- Opening Delimiter -

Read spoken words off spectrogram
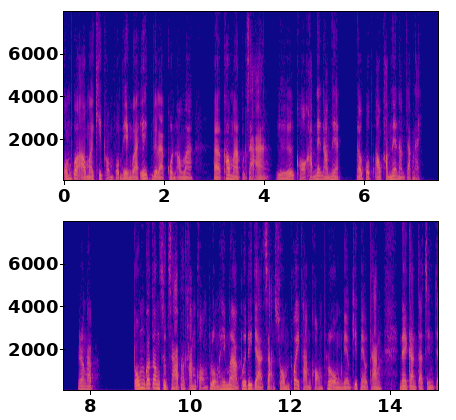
ผมก็เอามาคิดของผมเองว่าเอ๊ะเวลาคนเอามาเข้ามาปรึกษาหรือขอคำแนะนำเนี่ย แล้วผมเอาคำแนะนำจากไหนน้ครับ ผมก็ต้องศึกษาพระคำของพระองค์ให้มาก เพื่อที่จะสะสมถ้อยคำของพระองค์แนวคิดแนวทางในการตัดสินใจ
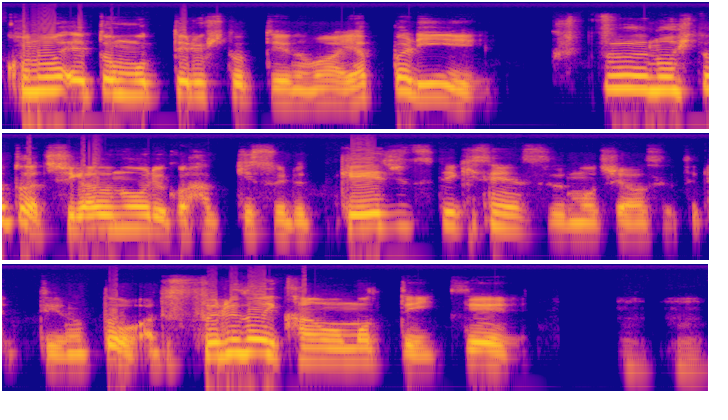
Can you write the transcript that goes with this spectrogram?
この干支持ってる人っていうのは、やっぱり普通の人とは違う能力を発揮する芸術的センス持ち合わせてるっていうのとあと鋭い勘を持っていてうんうん。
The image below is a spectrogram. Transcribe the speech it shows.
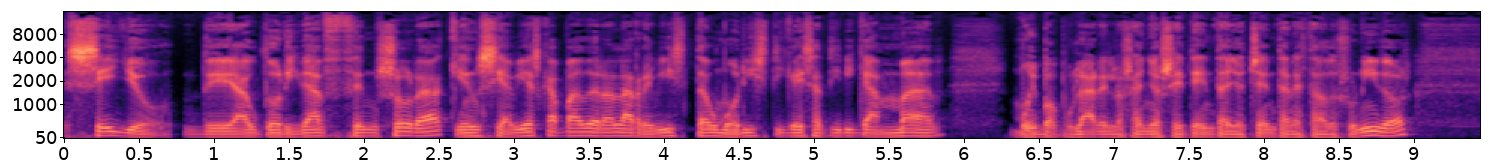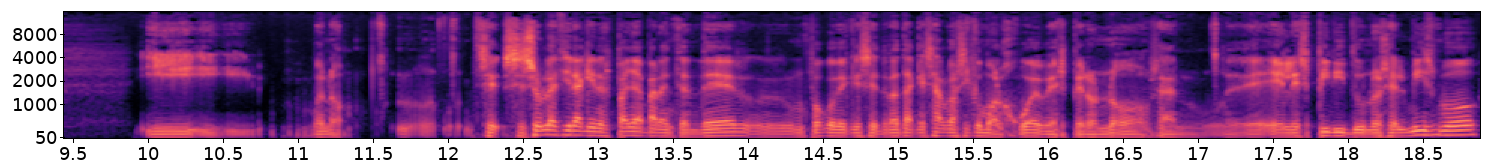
sello de autoridad censora, quien se había escapado era la revista humorística y satírica Mad, muy popular en los años 70 y 80 en Estados Unidos, y bueno, se, suele decir aquí en España para entender un poco de qué se trata, que es algo así como el jueves, pero no, o sea, el espíritu no es el mismo,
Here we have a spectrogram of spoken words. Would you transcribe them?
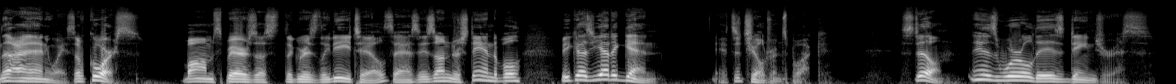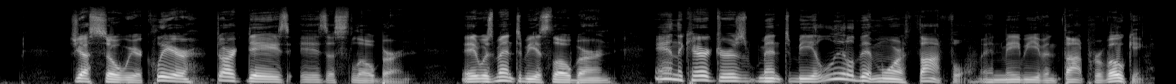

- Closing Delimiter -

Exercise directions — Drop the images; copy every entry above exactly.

Answer to the problem —
Read spoken words off spectrogram
ผมก็เอามาคิดของผมเองว่าเอ๊ะเวลาคนเอามาเข้ามาปรึกษาหรือขอคำแนะนำเนี่ย แล้วผมเอาคำแนะนำจากไหนน้ครับ ผมก็ต้องศึกษาพระคำของพระองค์ให้มาก เพื่อที่จะสะสมถ้อยคำของพระองค์แนวคิดแนวทางในการตัดสินใจ
Can you write the transcript that goes with this spectrogram?
この干支持ってる人っていうのは、やっぱり普通の人とは違う能力を発揮する芸術的センス持ち合わせてるっていうのとあと鋭い勘を持っていてうんうん。
The image below is a spectrogram. Transcribe the speech it shows.
sello de autoridad censora, quien se había escapado era la revista humorística y satírica Mad, muy popular en los años 70 y 80 en Estados Unidos, y bueno, se, suele decir aquí en España para entender un poco de qué se trata, que es algo así como el jueves, pero no, o sea, el espíritu no es el mismo,
Here we have a spectrogram of spoken words. Would you transcribe them?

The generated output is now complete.